Latin America: Reforming from within
As regional leaders meet in Havana, we examine how they can challenge Washington’s influence in their bloc.
The Cuban government is loosening its stranglehold on the country’s economy and its people, with a string of reforms. That is bringing change to a country that until now, has seemed to be stuck in a time warp.
As it looks to the future, Havana is playing host to a summit of the Community of Latin American and Caribbean states (CELAC). It is a diplomatic coup for Cuba – a country the US has tried to isolate for more than 50 years, with a crippling trade embargo.
And the meeting of 33 Latin American leaders is itself, something of a rebuke to the US. The bloc was the brainchild of the late Hugo Chavez, who wanted to counter the influence of the US and the Washington-dominated Organization of American States.
This year the CELAC discussed issues such as poverty, inequality and illiteracy; but did not miss the opportunity to lash out at what they perceive as dominance by the US.
Cuba can boast some of the highest literacy levels in the world but it came under fire for its human rights records and intolerance of dissenting voices.
But that did not deter Cuban leader Raul Castro, who used the unique opportunity to stress the importance of more regional integration: “We should establish a new type of regional-international cooperation model. Based on the principle of solidarity and mutual-benefit, we are likely to build a model suitable to our own conditions under the CELAC.”
And Brazilian President Dilma Rousseff said it is time for Cuba’s isolation to end: “The presidency of Cuba in the CELAC showed more than once how out of date its exclusion is from the Organization of American States. Brazil has always been opposed to it.”
So, unified under a new umbrella, Latin American leaders may have talked trade, peace and human rights, but can they really challenge Washington’s influence?
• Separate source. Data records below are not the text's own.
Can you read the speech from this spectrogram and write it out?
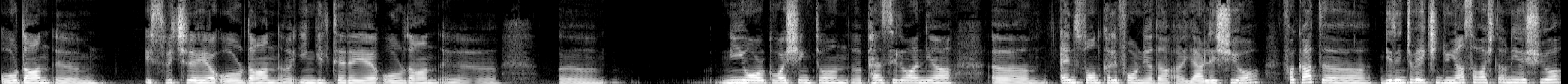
Oradan e, İsviçre'ye, oradan e, İngiltere'ye, oradan e, e, New York, Washington, e, Pennsylvania, e, en son Kaliforniya'da e, yerleşiyor. Fakat Birinci ve İkinci Dünya Savaşlarını yaşıyor.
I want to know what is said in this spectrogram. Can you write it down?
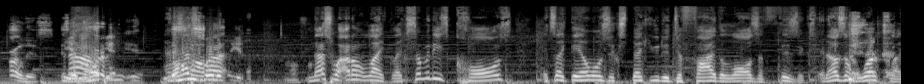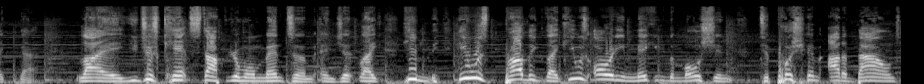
regardless. It's no, a quarter- and The that's home why- quarter- you know, And that's what I don't like. Like some of these calls, it's like they almost expect you to defy the laws of physics. It doesn't work like that. Like you just can't stop your momentum and just like he he was probably like he was already making the motion to push him out of bounds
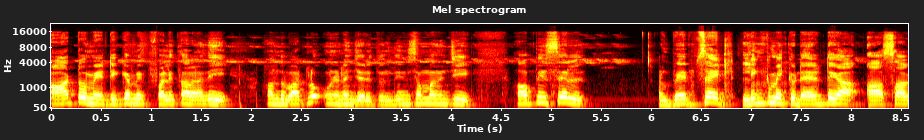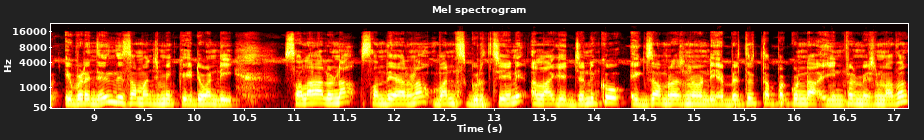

And how?
Inside Story with Adrian Finighan talks to Luis Chirino, a global radio news correspondent in Havana; John Kirk, a professor of Latin American studies at Dalhousie University, and also the former interpreter for former Canadian premier John Savage in his meetings with Fidel Castro and Aleida Guevara; and Eric Farnsworth, vice president of the Council of the Americas, he also served at the State Department on issues of national security and congressional affairs and writes extensively for Latin American Policy.